As you may have heard, Dyslexia Institute Ltd – the parent body of Dyslexia Action – went into administration on 14 April. As a company run by educational psychologists, we were deeply saddened to hear of this news. We are well aware of the excellent work that Dyslexia Action has done over the years, making significant positive impacts to the careers of teachers, the knowledge and insight of parents and people affected by dyslexia and, most importantly, to the outcomes and prospects of children and adults. We know that this would not have been possible without the exceptional expertise, dedication and professionalism of the team working at Dyslexia Action.
We are, however, able to announce that, on 26 April, we reached agreement with the appointed administrators to acquire the professionally strong and financially successful Dyslexia Action Training and Shop and the important Dyslexia Guild – and to continue them as ongoing concerns.
While there is still a great degree of sadness that Dyslexia Institute Limited will no longer exist – and the charity itself is now in liquidation – we are pleased to have reached an agreement that will ensure that the vital training, retail and membership services provided by Dyslexia Action will continue as normal, and that the roles of those employed running Dyslexia Action Training and the Guild will be secured.
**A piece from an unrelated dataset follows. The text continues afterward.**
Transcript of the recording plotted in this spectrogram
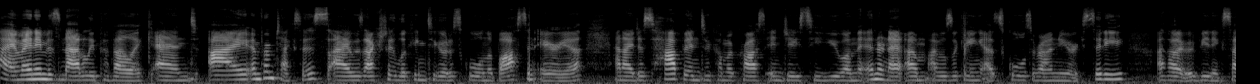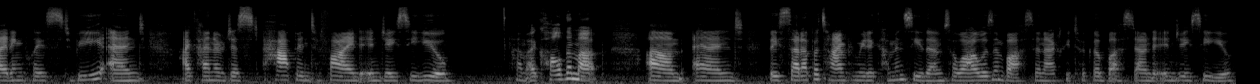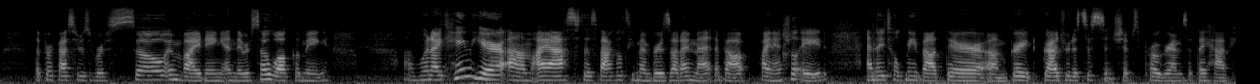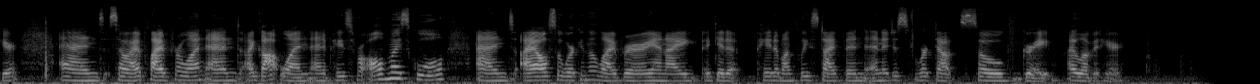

It is our intention that Dyslexia Action Training will continue to develop and grow and the Dyslexia Action Training name and logo will be sustained. We hope that the Dyslexia Action website will remain a useful resource for all.
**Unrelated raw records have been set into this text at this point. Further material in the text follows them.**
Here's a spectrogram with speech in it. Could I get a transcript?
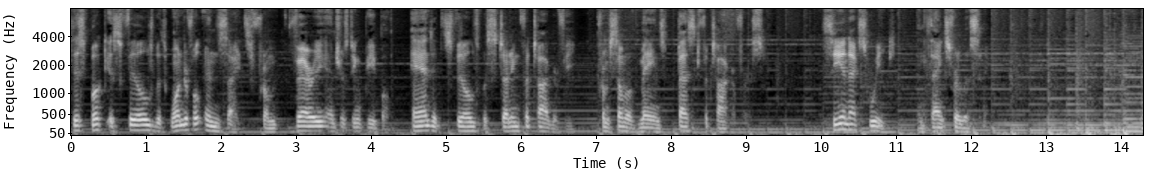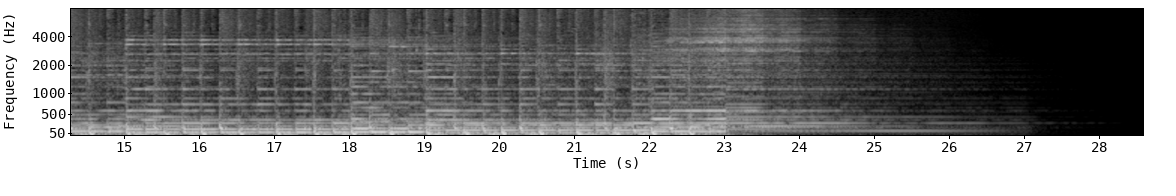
This book is filled with wonderful insights from very interesting people, and it's filled with stunning photography from some of Maine's best photographers. See you next week, and thanks for listening.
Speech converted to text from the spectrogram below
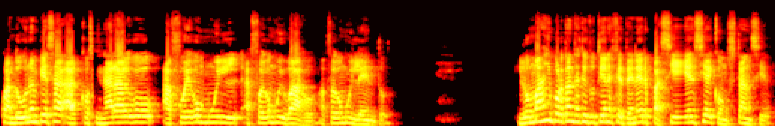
cuando uno empieza a cocinar algo a fuego muy, a fuego muy bajo, a fuego muy lento. Lo más importante es que tú tienes que tener paciencia y constancia.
We are aware that many of the specialist teachers and educational psychologists who were working for, or with, Dyslexia Action are continuing their work with children and families across the UK. If these colleagues wish to contact us, we would be pleased to publicise their services to parents and adults using Dyslexia Action’s website.
If you have any questions about this news, please contact our head of marketing: email@example.com
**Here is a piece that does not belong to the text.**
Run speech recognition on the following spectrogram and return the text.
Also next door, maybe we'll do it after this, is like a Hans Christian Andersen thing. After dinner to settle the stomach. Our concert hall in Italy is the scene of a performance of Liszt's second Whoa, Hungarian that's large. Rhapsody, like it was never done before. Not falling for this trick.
Dr Mark Turner
Real Group Ltd
Why the Ofsted Inspection Framework is a SENCO’s best friend
Last month (April 2017), Brian Lamb gave a superb webinar to our National Award for SEN Coordination (NASENCO) delegates around the Ofsted Inspection Framework and why it’s a SENCO’s best friend.
These webinars are regular features of our courses and supplement and support our delegates’ learning and practice.
Find out more about our NASENCO.
London CAP course this June
We’re also running a two-day CAP course at the Grange White Hall Hotel in London on 15–16 June.
To find out more, or to book your place, take a look at the CAP course page on our website.
Real Training at the Autism Show this June
We’re at stand B9 at the Autism Show in London on 16–17 June.
Ask us about practice-led learning through our unique Masters-level SEND Programme (e.g. PGCert Autism Spectrum Conditions) and becoming an access arrangements assessor with our Certificate in Psychometric Testing, Assessment and Access Arrangements (CPT3A) course.
Plus, join Dr Sue Sheppard at The HUB: Theatre 2, Friday at 12.50 for “Challenges and opportunities in supporting the needs of students in schools. Current issues and research”.
Pop by and say hi.
WIN ONE OF 20 TICKETS TO THE AUTISM SHOW!
We’ve got 20 Autism Show tickets to give away.
To win one, simply tweet us at @RealTrainingUK and let us know that you’d like to attend #TheAutismShow.
Alternatively, if you’re not a member of the Twitterati, simply email firstname.lastname@example.org and ask to be entered into the draw.
NB: The draw will be made on Tuesday 30 May. We will notify the lucky people shortly after.
This May, our head of marketing runs for the National Autistic Society
On 21 May, Stu Curry (our intrepid head of marketing and sales) will pound 26 miles and 385 yards of Worcester’s streets in the footsteps of Edward Elgar and William Morris.
Stu is running for the National Autistic Society and we wish him the best of luck.
Find out more about the National Autistic Society.